Images by Hywel Harris


September 2020 | Supported by the Arts Council of Wales Stabilisation Fund through the National Lottery Fund

During lockdown 2020, I urgently felt the need to engage in a methodical healing and recovery process to remember how to be an artist.

With the support of an Arts Council Wales stabilisation grant, I underwent a weeks ‘artist in restoration’ on the Taliesin Arts Centre stage to explore, invent and play with a system. The result was CROMEN, a structure/ sculpture/ framework made from recycled wooden pallets – a space for sanctuary, shelter, quietude and meditation, a repository and incubator of ideas, conversation, memories, discussion and performance to authentically consider, confront and navigate the issues and challenges arising from the current altered cultural landscape.

Due to further lockdown restrictions, I was unable to share the process live with an audience/artists as originally intended so shifted focus on the creation of a film.

CARBON < 19 a movement mantra considers how art and culture can respond to a time like this, and how it can provide a place for contemplation and reflection.

A response to CARBON < 19 a movement mantra from Karine Décorne of Migrations

I am always amazed on how quickly you work!

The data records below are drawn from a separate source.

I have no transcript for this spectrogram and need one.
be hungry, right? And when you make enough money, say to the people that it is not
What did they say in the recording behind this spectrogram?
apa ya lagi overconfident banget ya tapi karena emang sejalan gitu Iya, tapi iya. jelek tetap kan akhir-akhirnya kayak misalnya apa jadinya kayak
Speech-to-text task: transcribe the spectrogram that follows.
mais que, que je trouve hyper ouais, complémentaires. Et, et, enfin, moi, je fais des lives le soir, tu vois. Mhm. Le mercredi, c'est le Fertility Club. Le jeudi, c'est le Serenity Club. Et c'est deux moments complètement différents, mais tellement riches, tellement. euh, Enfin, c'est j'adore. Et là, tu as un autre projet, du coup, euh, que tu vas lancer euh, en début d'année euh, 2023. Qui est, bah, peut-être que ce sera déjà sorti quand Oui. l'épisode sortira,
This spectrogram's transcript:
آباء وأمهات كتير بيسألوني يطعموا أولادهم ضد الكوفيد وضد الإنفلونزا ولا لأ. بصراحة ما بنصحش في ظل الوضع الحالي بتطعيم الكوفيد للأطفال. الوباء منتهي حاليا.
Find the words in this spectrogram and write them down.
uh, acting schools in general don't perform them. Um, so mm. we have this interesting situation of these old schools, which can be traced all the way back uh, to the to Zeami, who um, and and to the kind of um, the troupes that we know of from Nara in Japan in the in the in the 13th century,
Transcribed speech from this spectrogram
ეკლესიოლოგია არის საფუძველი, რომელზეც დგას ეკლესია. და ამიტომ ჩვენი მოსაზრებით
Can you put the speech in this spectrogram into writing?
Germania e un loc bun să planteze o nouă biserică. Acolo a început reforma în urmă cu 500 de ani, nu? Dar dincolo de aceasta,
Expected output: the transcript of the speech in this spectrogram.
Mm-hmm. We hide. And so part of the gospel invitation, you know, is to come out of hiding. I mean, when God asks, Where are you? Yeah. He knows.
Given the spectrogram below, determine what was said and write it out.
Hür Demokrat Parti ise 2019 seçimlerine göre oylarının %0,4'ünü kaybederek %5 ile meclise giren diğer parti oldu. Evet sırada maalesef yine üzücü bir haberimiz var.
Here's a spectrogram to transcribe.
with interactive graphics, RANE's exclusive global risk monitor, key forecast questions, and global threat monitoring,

I remember you mentioning this wasn’t part of the original plan to make a performance/film?
…it makes me think of a brain and at its centre, it’s core, what may make an individual unique
– it feels safe while being open to the outside and porous as you can see through it, from inside and outside
– the moment you climbed on it took me by surprise and I loved it: it gives yet again another dimension to the structure: you standing there and talking in silence is beautiful: just my own interpretation here but I saw:
– strength and the image of someone talking on top of a barricade or other higher point to a crowd during a demonstration for example
– a human alone and wanting to connect with the world which is so relevant to today’s situation, bringing a sense of shared experience of strength, empathy and solidarity
– and finally, a refugee because these are hard times and we should allow ourselves to feel sad and vulnerable and still find ways to believe in ourselves.

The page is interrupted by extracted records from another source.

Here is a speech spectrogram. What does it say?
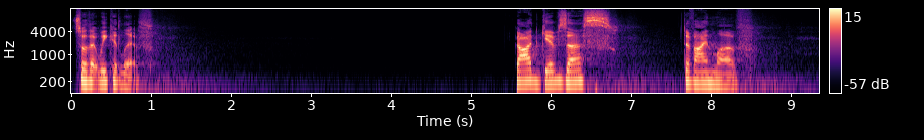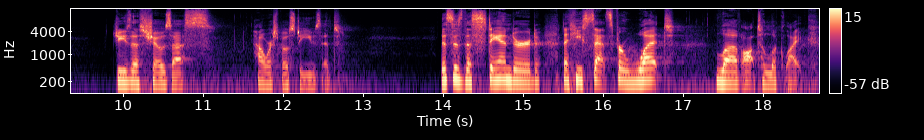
so that we could live. God gives us divine love. Jesus shows us how we're supposed to use it. This is the standard that he sets for what love ought to look like.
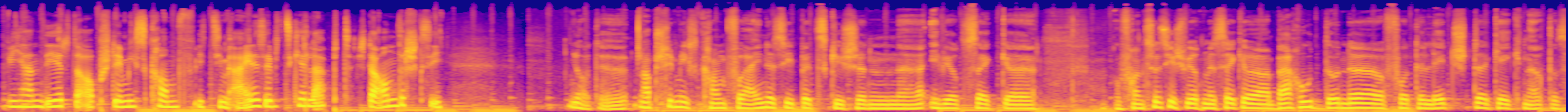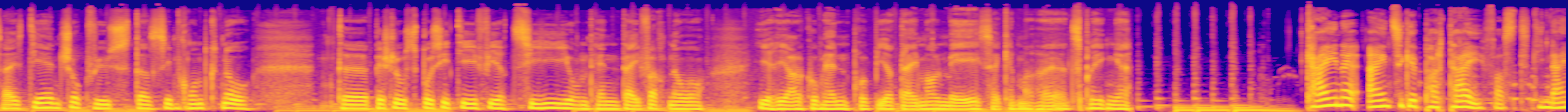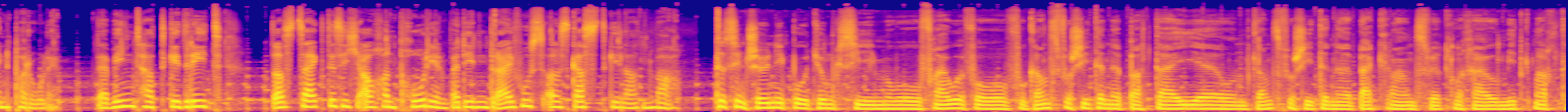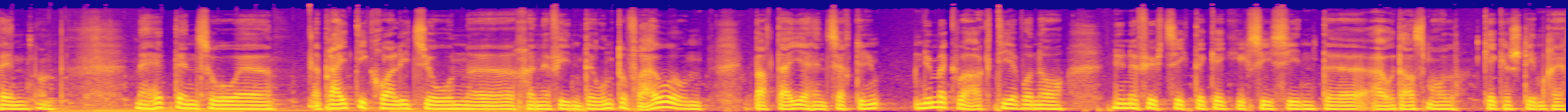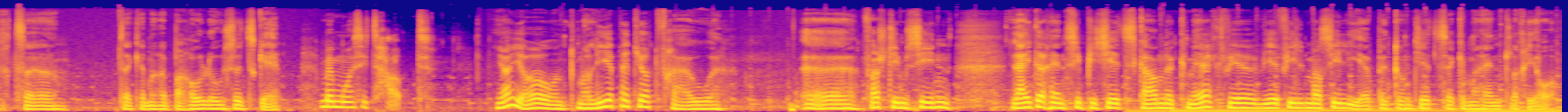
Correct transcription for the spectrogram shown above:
Wie habt ihr den Abstimmungskampf jetzt im 71 erlebt? War der anders? Gewesen? Ja, der Abstimmungskampf von 71 ist ein, äh, ich würde sagen, auf Französisch würde man sagen, ein Barreau d'honneur von den letzten Gegnern. Das heißt, die haben schon gewusst, dass im Grunde genommen der Beschluss positiv wird sein und haben einfach noch ihre Argumente probiert, einmal mehr sagen wir, äh, zu bringen. Keine einzige Partei fasst die Nein-Parole. Der Wind hat gedreht das zeigte sich auch an Podien, bei denen Dreifuß als Gast geladen war. Das sind schöne Podium wo Frauen von, von ganz verschiedenen Parteien und ganz verschiedenen Backgrounds wirklich auch mitgemacht haben. Und man hat dann so äh, eine breite Koalition äh, können finden unter Frauen und die Parteien haben sich nicht mehr gewagt, die, die noch 59 dagegen sind, äh, auch das mal gegen Stimmrecht äh, sagen wir, eine Parole rauszugeben. Man muss jetzt halt. Ja, ja, und man liebt ja die Frauen. Äh, fast im Sinn, leider haben sie bis jetzt gar nicht gemerkt, wie, wie viel man sie lieben. Und jetzt sagen wir endlich ja.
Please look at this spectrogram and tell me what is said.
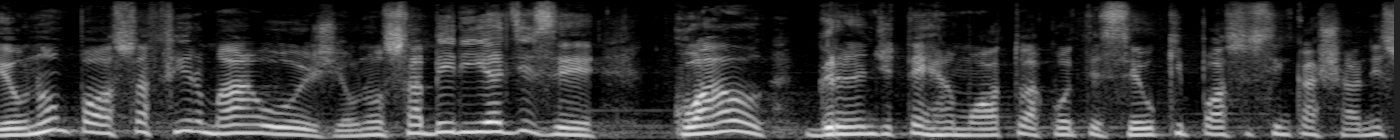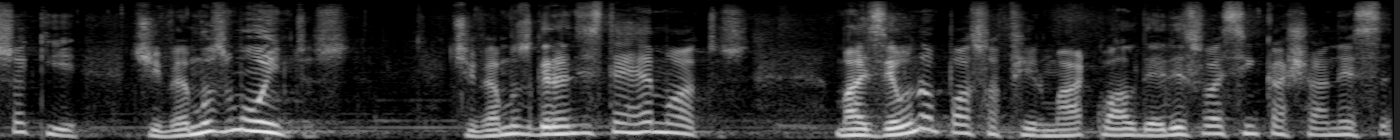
Eu não posso afirmar hoje, eu não saberia dizer qual grande terremoto aconteceu que possa se encaixar nisso aqui. Tivemos muitos, tivemos grandes terremotos, mas eu não posso afirmar qual deles vai se encaixar nessa,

Dave Mangenner Gough (creative brother)

Jenny Hall (architect/designer)

Eifion Porter (carpenter)

Helen Ognjenovic-Morgan (textile artist)

Isabel Griffin (creative producer)

This project was made possible by the Arts Council of Wales Stabilisation Fund through the National Lottery Fund

Thanks to Taliesin Arts Centre, National Theatre Wales, University of Tasmania & Ten Days on the Island